Nighttime Visibility

It’s no secret that pedestrians wearing dark clothing at night are harder for drivers to see. Nighttime visibility risks may be enhanced in the summer as crowds gather for community events like festivals, fairs and concerts. When attending a nighttime event or even just grabbing a bite to eat after sunset, make sure you do what you can to increase your visibility — don’t rely on vehicles to spot you.

While good lighting at crossings and along sidewalks can improve visibility, you have no control over such overhead lighting factors. If you can plan ahead, carry a flashlight, wear at least one reflective item, and try to use only well-lit areas. In a pinch, you can use the flashlight on your cell phone to draw attention to your group.

Uncontrolled Intersections 

As a pedestrian, approaching an uncontrolled intersection without traffic signals or stop signs requires pedestrians to judge when it’s safe to cross. This can be difficult, especially for children and older adults. Controlled crossings with signals are much safer. If at all possible, use a controlled intersection (with a marked crosswalk) to cross the street, even if it means walking a bit further.
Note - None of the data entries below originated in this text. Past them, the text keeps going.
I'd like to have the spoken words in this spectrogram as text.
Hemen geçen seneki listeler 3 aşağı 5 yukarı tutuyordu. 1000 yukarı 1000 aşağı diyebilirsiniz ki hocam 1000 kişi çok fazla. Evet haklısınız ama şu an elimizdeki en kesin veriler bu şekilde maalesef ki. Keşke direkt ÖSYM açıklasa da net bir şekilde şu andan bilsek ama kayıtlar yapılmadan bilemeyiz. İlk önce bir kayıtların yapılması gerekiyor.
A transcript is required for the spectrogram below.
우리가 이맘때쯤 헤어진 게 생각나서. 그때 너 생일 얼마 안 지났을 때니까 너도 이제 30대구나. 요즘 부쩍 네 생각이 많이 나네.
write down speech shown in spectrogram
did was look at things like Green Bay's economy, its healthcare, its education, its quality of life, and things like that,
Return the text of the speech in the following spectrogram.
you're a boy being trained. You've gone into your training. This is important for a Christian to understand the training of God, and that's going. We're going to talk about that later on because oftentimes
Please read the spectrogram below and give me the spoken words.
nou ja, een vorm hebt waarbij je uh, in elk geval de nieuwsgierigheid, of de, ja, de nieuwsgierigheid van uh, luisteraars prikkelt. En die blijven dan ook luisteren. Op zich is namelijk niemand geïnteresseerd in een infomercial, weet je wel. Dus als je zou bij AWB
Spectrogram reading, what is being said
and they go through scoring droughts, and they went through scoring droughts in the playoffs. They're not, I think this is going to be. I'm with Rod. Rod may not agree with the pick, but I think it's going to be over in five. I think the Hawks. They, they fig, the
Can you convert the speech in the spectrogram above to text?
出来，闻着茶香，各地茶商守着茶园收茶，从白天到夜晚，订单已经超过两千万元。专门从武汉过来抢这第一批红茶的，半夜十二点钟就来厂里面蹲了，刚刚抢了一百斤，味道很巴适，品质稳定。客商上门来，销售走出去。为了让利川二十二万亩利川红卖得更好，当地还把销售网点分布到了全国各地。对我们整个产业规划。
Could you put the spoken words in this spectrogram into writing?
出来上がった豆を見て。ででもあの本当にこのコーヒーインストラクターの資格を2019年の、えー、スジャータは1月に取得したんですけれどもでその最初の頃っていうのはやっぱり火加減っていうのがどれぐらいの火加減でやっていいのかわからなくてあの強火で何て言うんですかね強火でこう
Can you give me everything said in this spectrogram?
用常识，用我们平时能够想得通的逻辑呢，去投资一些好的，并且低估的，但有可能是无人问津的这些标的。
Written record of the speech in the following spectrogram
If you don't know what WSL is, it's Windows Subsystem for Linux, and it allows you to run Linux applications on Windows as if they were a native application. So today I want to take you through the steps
If you have no choice but to use an uncontrolled intersection, be sure to look in all directions before entering the roadway. Pay particular attention to vehicles that may be turning. Ensure that all drivers have seen and acknowledged you (and have stopped their vehicles) before proceeding.

Vehicle Dangers 
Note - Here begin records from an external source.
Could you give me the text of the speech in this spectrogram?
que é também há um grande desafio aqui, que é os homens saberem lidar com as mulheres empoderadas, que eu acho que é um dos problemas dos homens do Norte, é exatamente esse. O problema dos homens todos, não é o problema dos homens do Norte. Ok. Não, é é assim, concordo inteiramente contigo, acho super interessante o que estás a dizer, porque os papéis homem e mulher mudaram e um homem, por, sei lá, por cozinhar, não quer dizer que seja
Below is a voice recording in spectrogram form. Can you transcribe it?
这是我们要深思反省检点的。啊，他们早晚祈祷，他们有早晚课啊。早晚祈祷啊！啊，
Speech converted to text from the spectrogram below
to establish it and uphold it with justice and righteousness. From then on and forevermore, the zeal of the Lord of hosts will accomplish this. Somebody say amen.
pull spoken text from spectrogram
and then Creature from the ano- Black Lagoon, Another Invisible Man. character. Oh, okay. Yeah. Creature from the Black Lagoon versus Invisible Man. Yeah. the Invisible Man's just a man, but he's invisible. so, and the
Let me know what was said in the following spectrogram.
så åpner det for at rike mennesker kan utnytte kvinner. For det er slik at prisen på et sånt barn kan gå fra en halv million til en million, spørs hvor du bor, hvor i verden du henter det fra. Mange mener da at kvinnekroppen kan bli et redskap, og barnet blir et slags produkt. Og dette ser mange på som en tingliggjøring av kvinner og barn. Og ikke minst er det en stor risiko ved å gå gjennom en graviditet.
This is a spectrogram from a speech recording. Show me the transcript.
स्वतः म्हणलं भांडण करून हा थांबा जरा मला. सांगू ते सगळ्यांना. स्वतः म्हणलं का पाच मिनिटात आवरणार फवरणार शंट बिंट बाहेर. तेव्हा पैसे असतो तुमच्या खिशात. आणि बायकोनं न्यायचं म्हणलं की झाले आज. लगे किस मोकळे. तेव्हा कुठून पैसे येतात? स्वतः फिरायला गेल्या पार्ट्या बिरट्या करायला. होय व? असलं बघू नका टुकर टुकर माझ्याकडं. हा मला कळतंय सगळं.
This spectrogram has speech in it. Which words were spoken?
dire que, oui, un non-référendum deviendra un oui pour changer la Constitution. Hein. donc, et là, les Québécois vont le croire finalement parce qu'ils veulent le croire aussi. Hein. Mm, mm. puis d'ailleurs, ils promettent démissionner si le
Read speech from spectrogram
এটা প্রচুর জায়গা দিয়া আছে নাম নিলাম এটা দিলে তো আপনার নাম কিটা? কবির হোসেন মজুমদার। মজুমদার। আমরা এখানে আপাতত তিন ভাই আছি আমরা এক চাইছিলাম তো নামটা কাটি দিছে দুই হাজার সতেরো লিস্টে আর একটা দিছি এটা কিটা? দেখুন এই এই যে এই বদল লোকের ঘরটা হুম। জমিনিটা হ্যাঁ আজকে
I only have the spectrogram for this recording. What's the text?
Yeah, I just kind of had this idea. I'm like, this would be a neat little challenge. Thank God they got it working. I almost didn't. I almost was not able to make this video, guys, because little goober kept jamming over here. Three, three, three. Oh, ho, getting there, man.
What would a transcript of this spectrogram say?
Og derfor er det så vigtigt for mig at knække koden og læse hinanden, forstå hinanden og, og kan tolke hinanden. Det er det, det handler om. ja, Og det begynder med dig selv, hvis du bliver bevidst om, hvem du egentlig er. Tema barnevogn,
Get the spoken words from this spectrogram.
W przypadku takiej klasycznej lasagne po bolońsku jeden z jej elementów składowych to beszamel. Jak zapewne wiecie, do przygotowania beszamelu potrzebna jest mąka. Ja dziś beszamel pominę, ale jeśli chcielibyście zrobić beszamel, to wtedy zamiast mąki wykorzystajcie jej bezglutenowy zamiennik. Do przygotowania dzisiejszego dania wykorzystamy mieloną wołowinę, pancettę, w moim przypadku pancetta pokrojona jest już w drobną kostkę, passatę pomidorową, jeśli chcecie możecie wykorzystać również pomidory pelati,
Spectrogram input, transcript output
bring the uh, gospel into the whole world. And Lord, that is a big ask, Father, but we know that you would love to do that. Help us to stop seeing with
SUVs and trucks pose a greater threat to pedestrians than cars, with collisions more likely to be fatal due to these vehicles’ size and shape. According to a recent study of 3,375 crashes, incidents involving full-size SUVs and pickup trucks were “significantly more deadly to pedestrians.”

The study found that around 12 percent of pedestrians hit by pickup trucks were killed in the accident, and over 12.4 percent of those hit by full-size SUVs died due to their injuries. Compared to just an 8.5 percent fatality rate for those hit by cars and a 6.6 percent fatality rate for those hit by vans, the difference is noteworthy. All in all, the chances of dying after being hit by a truck were 68 percent higher than if the individual was hit by a car.

Researchers have noted that the tall hood height of pickup trucks and full-size SUVs, paired with their heavier weights, are the driving force of high fatality rates.  Drivers of these vehicles must be extra vigilant, and so should pedestrians who may be crossing the street or using the sidewalk where these vehicles are present.

What Drivers Can Do To Keep Pedestrians Safe This Summer

While pedestrians must remain vigilant, it’s also up to drivers to keep streets pedestrian-friendly and to drive safely at all times. Consider the following tips:

  • Always yield to pedestrians in crosswalks. As a driver, you must always stop or slow down for pedestrians in crosswalks, even if you believe you have the right-of-way.
  • Never drive distracted. Using a cell phone or in-vehicle infotainment can prove deadly for innocent pedestrians. Keep passenger disruptions to a minimum and enforce safety rules in your vehicle at all times.
  • Don’t speed. Speeding not only prevents you from being able to stop safely in time if you see a pedestrian, but speeding can compound the risk of fatality in the event of a crash. The AAA Foundation for Traffic Safety reports that speeding has exponential effects on the chance of pedestrian deaths: “The average risk of death for a pedestrian reaches 10% at an impact speed of 23 mph, 25% at 32 mph, 50% at 42 mph, 75% at 50 mph, and 90% at 58 mph.”
  • Never drive while impaired. Even if you are under the legal limit in your state or locality, drivers under the influence of alcohol or drugs have impaired judgment and reaction times, putting pedestrians at greater risk.
  • Avoid reckless or aggressive driving. Behaviors like weaving between lanes, running red lights, and making illegal turns can lead to collisions with pedestrians. If you feel aggravated or angry while driving, take a break.
  • Avoid driving in poor visibility conditions. Factors like bad weather, darkness, or obstructions can make it difficult for drivers to see pedestrians, especially in areas without good lighting or sidewalks. If you’re having trouble seeing clearly, pull over and wait for the conditions to pass.